§ **Action item**: Would you write out the lines below exactly, from the one containing "Fill in the" to the very last, but without the pictures?

§ **Data items**:
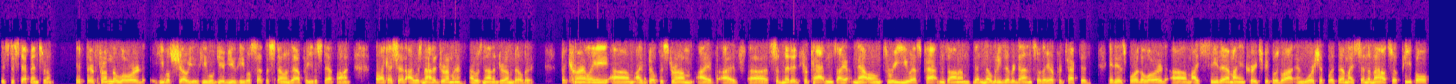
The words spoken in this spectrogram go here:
is to step into them. If they're from the Lord, He will show you. He will give you. He will set the stones out for you to step on. Like I said, I was not a drummer. I was not a drum builder. But currently, um, I've built this drum. I've I've uh, submitted for patents. I now own three U.S. patents on them that nobody's ever done, so they are protected. It is for the Lord. Um, I see them. I encourage people to go out and worship with them. I send them out. So people,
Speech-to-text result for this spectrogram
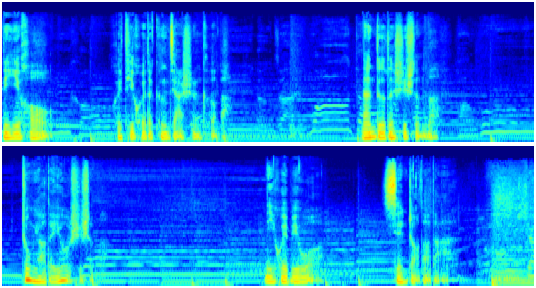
你以后会体会的更加深刻吧。难得的是什么？重要的又是什么？你会比我。先找到答案。相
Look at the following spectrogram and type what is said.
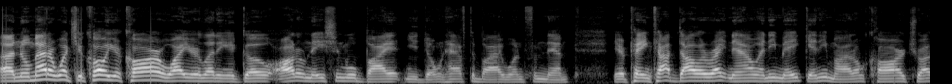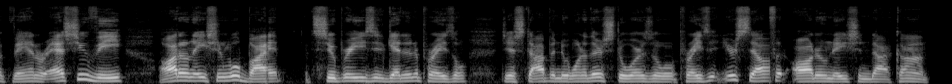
Uh, no matter what you call your car or why you're letting it go, AutoNation will buy it, and you don't have to buy one from them. They're paying top dollar right now. Any make, any model, car, truck, van, or SUV, AutoNation will buy it. It's super easy to get an appraisal. Just stop into one of their stores or appraise it yourself at AutoNation.com.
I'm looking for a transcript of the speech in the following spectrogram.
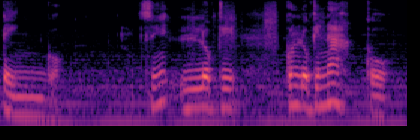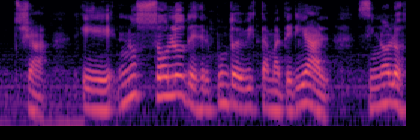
tengo, ¿sí? Lo que, con lo que nazco ya. Eh, no solo desde el punto de vista material, sino los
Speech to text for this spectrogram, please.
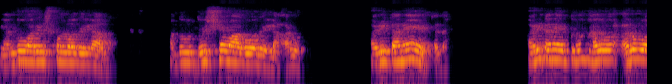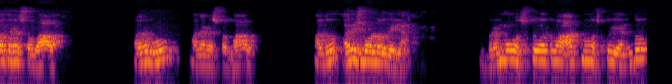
ಎಂದೂ ಅರಿಸಿಕೊಳ್ಳೋದಿಲ್ಲ ಅದು. ಅದು ದೃಶ್ಯವಾಗುವುದಿಲ್ಲ ಅರಿವು. ಅರಿತಾನೇ ಇರ್ತದೆ. ಅರಿತಾನೆ ಇರ್ತದೆ ಅದು ಅರಿವು ಅದರ ಸ್ವಭಾವ. ಅರಿವು ಅದರ ಸ್ವಭಾವ. ಅದು ಅರಿಸಿಕೊಳ್ಳುವುದಿಲ್ಲ. ಬ್ರಹ್ಮವಸ್ತು ಅಥವಾ ಆತ್ಮವಸ್ತು ಎಂದು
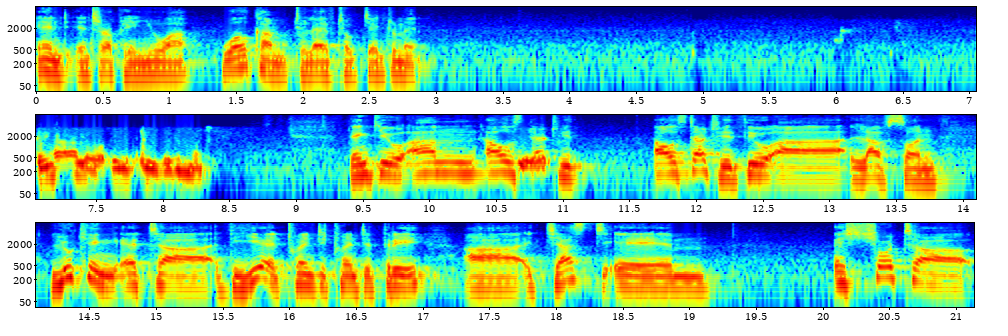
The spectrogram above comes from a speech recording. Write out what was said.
and entrepreneur. Welcome to Live Talk, gentlemen. Thank you. Thank you very much. Thank you. Um, I'll start with I'll start with you, uh, Loveson. Looking at uh, the year 2023, uh, just um, a short, uh,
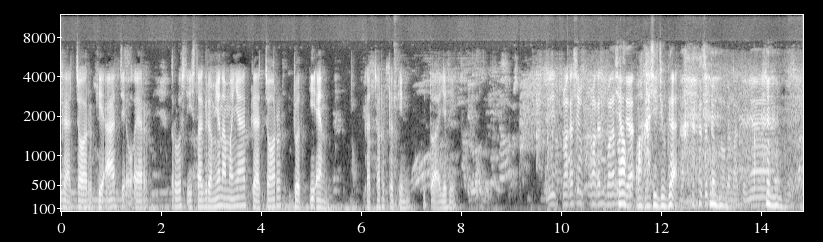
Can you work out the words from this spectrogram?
Gacor G A C O R. Terus Instagramnya namanya gacor.in gacor.in itu aja sih. Jadi terima kasih, terima kasih banget siap Mas ya. makasih juga. Sudah meluangkan waktunya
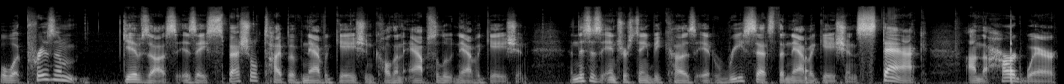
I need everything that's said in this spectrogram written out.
Well, what Prism gives us is a special type of navigation called an absolute navigation. And this is interesting because it resets the navigation stack on the hardware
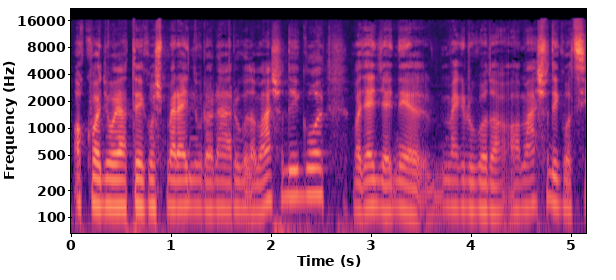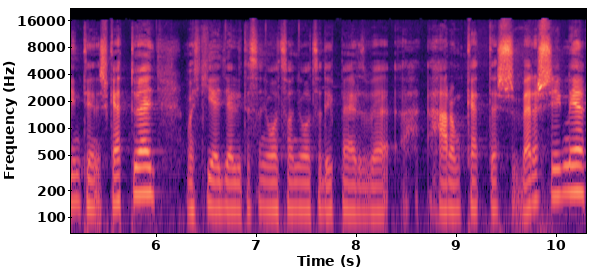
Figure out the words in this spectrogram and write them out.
akkor vagy jó játékos, mert egy 0 rárugod a második gólt, vagy egy-egynél megrugod a, a második gólt szintén, és 2-1, vagy kiegyenlítesz a 88. percbe 3-2-es vereségnél,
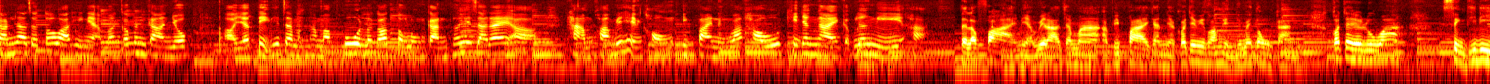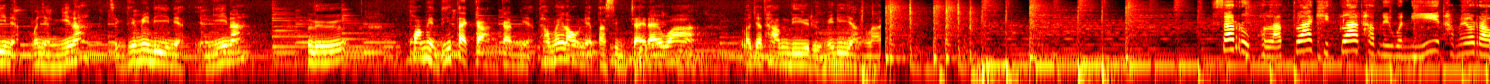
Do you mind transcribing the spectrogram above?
การที่เราจะโต้วาทีเนี่ยมันก็เป็นการยกเอ่อ ยติที่จะทำมาพูดแล้วก็ตกลงกัน เพื่อที่จะได้เอ่อถามความคิดเห็นของอีกฝ่ายหนึ่งว่าเขาคิดยังไงกับเรื่องนี้ค่ะ แต่ละฝ่ายเนี่ยเวลาจะมาอภิปรายกันเนี่ยก็จะมีความเห็นที่ไม่ตรงกัน ก็จะได้รู้ว่าสิ่งที่ดีเนี่ยมันอย่างนี้นะ สิ่งที่ไม่ดีเนี่ยอย่างนี้นะ หรือความเห็นที่แตกต่างกันเนี่ยทำให้เราเนี่ยตัดสินใจได้ว่าเราจะทำดีหรือไม่ดีอย่างไรสรุปผลลัพธ์กล้าคิดกล้าทำในวันนี้ทำให้เรา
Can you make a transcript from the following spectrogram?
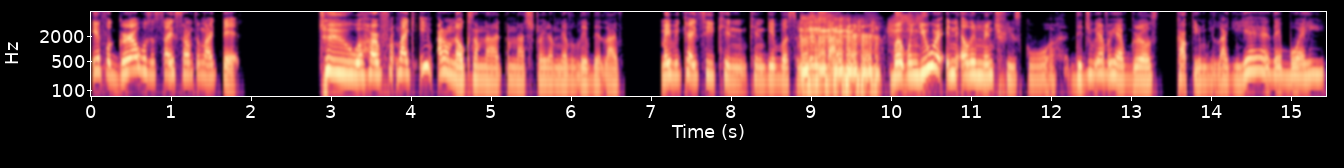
if a girl was to say something like that to her fr- like I don't know cuz I'm not I'm not straight I've never lived that life. Maybe KT can can give us some insight. but when you were in elementary school, did you ever have girls talk to you and be like, "Yeah, that boy he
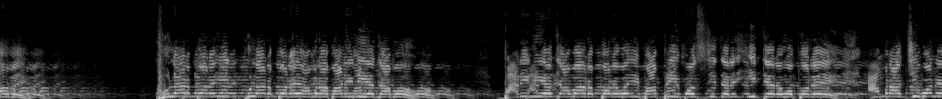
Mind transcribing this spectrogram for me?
হবে। খোলার পরে ইট, খোলার পরে আমরা বাড়ি নিয়ে যাব। বাড়ি নিয়ে যাওয়ার পরে ওই বাপরি মসজিদের ইটের উপরে আমরা জীবনে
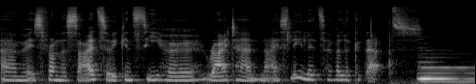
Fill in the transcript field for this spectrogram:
um, is from the side, so we can see her right hand nicely. Let's have a look at that.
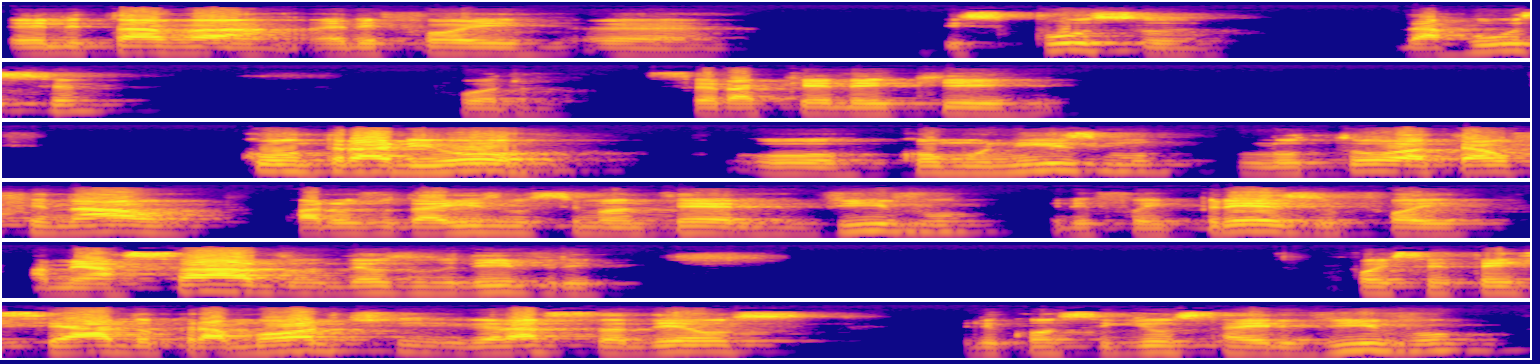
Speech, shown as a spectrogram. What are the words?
Ele tava, ele foi é, expulso da Rússia por ser aquele que contrariou o comunismo, lutou até o final para o judaísmo se manter vivo. Ele foi preso, foi ameaçado, Deus nos livre. Foi sentenciado para a morte e graças a Deus ele conseguiu sair vivo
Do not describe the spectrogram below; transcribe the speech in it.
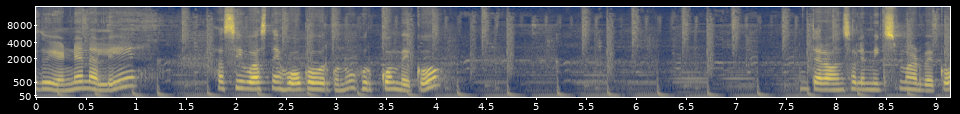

§ **Written reply**:
Fill in the transcript field for this spectrogram:
um, is from the side, so we can see her right hand nicely. Let's have a look at that.
Speech, shown as a spectrogram. What are the words?
Ele tava, ele foi é, expulso da Rússia por ser aquele que contrariou o comunismo, lutou até o final para o judaísmo se manter vivo. Ele foi preso, foi ameaçado, Deus nos livre. Foi sentenciado para a morte e graças a Deus ele conseguiu sair vivo
Do not describe the spectrogram below; transcribe the speech in it.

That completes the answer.